The item below comes from the Ohio Department of Transportation. Thanks to Ron Wiech for passing it along to us.
In 2014 the Geauga Park District mowed down and plowed a three-acre area of meadow in Swine Creek Reservation which for several years had been used as a tagging area in the annual Monarch butterfly census. Evidently, the current Parks management didn’t think the endangered Monarch is important enough to preserve their habitat within the parks, whereas the Department of Transportation is now attempting to mobilize a statewide volunteer force to create new habitat wherever possible.
The Ohio Department of Transportation is asking for the public’s help with a new campaign to plant milkweed along state highways to support Ohio’s monarch butterfly population.
Between Sept. 1 and Oct. 30, people can help the Ohio Pollinator Habitat Initiative by gathering milkweed seed pods from established plants and dropping them off at collection stations around the state.
The seeds are to be planted along ODOT’s 19,000 miles of highway right-of-way statewide.
“Common milkweed is essential to the survival of monarch butterflies in Ohio,” Marci Lininger, a biologist with the U.S. Fish and Wildlife Service, said in a prepared ODOT statement.
“Ohio is a priority area for monarchs. Fourth-generation monarch butterflies hatch in Ohio in late summer, migrate north to Canada, and then come back through Ohio once more in order to fly to Mexico for the winter,” Ms. Lininger said. “This same generation is also responsible for starting the life cycle all over again in the spring, laying the following year’s first generation of monarchs.”
“Planting milkweed and other native wildflowers on our roadsides benefit the pollinators who in turn benefit agriculture,” ODOT Director Jerry Wray said. “They also beautify our highways and reduce mowing costs — a double bonus for Ohio taxpayers.”
The Ohio Pollinator Habitat Initiative was formed in response to a 2014 petition to list the monarch butterfly as federally endangered. It is an educational campaign to inform landowners, farmers, government agencies, and the general public of the importance of pollinators to human food supplies and the habitats they need to survive.
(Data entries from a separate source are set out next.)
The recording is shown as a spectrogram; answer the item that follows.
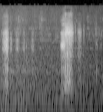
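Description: A person drawing a short, audible breath: a quick rush of air about a second in, with a fainter one at the start.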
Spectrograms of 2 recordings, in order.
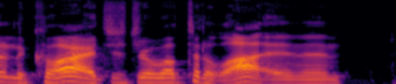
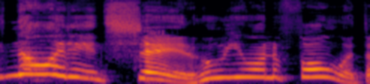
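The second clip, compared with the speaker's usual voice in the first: high-pitched, exasperated protest; mock indignant denial; 4 dB louder than usual. Upset Vinny denying he said it, mock indignant. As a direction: imitate a wronged coworker, voice shooting up.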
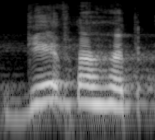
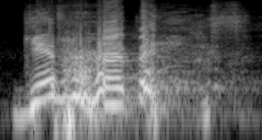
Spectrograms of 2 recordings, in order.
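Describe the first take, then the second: First: Loud, higher demand cut short off mic; insistent praise. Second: Much louder, slower, laughing into the mic; loud laughing praise. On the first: Demanding credit for [name], cut short off mic. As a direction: start the demand, then break off to reach the mic. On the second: Demanding credit for [name], belted into the mic laughing. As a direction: lean into the mic and belt it through a laugh. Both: Real, not acted. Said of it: "let me get to the mic".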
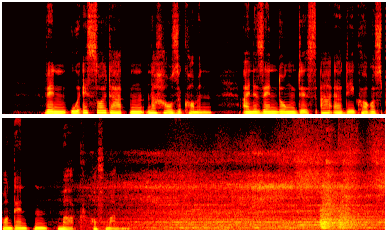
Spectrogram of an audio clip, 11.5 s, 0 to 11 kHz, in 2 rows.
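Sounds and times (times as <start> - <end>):
speech: 0.6 - 7.9
hissing surge: 6.2 - 11.5
subway metro train running: 6.5 - 11.5.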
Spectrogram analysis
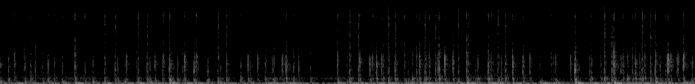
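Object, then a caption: Plastic laptop keyboard. Both hands type rapidly with short-nailed fingertips on the plastic chiclet keys of a black laptop resting on a desk. The result is a steady stream of quick, dry key taps, each with a short, bright click over a soft low thud, and no ringing between strokes.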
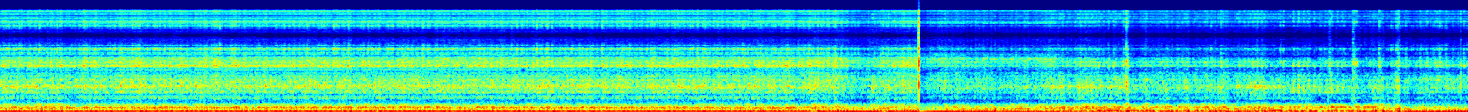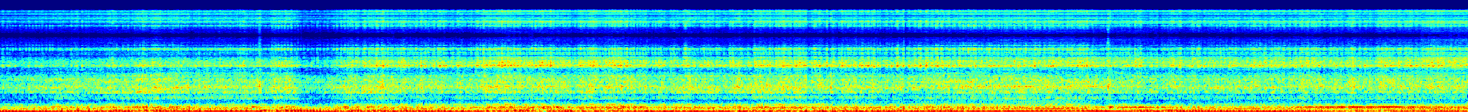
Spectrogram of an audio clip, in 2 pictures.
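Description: Harley-Davidson Road King motorcycle under way, its V-twin engine running steadily beneath road and wind noise picked up by a camera mounted low by the front wheel.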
Milkweed seed pods ideally are picked when they are dry and gray or brown in color. If the center seam pops with gentle pressure, the pods are ready for picking.
Pods should be stored in paper bags or grocery sacks so they stay dry, then placed in a cool, dry area until they can be delivered to a collection station. Collection stations are located at Ohio Department of Agriculture Soil and Water Conservation District offices in most counties.
Harvesting pods does not affect milkweed plant populations in established areas, according to ODOT. People harvesting pods should wear clothing appropriate for outdoors and consider wearing disposable gloves while picking and handling the pods, according to the ODOT release.